1 Nov. 2019
Fascinating article by Ann Gibbons, writing for Science, about what a team of researchers learned from analysing polar ice cores, and matching their results with historical records:
At a workshop at Harvard this week, the team reported that a cataclysmic volcanic eruption in Iceland spewed ash across the Northern Hemisphere early in 536. Two other massive eruptions followed, in 540 and 547. The repeated blows, followed by plague, plunged Europe into economic stagnation that lasted until 640, when another signal in the ice—a spike in airborne lead—marks a resurgence of silver mining.

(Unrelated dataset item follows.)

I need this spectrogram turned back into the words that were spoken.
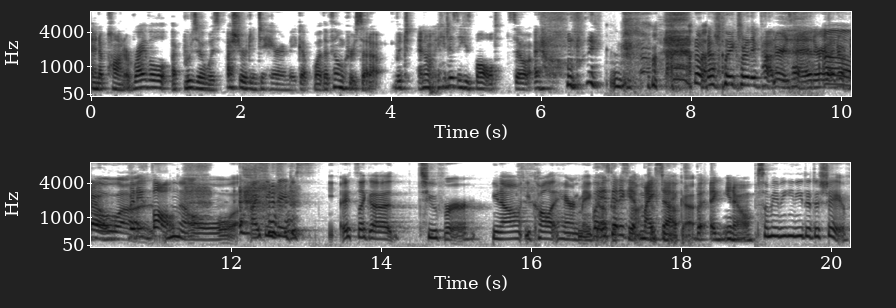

The title of the article Why 536 was ‘the worst year to be alive’ could not have been more on point. Now you have to wonder: What if such eruptions were to happen in our times?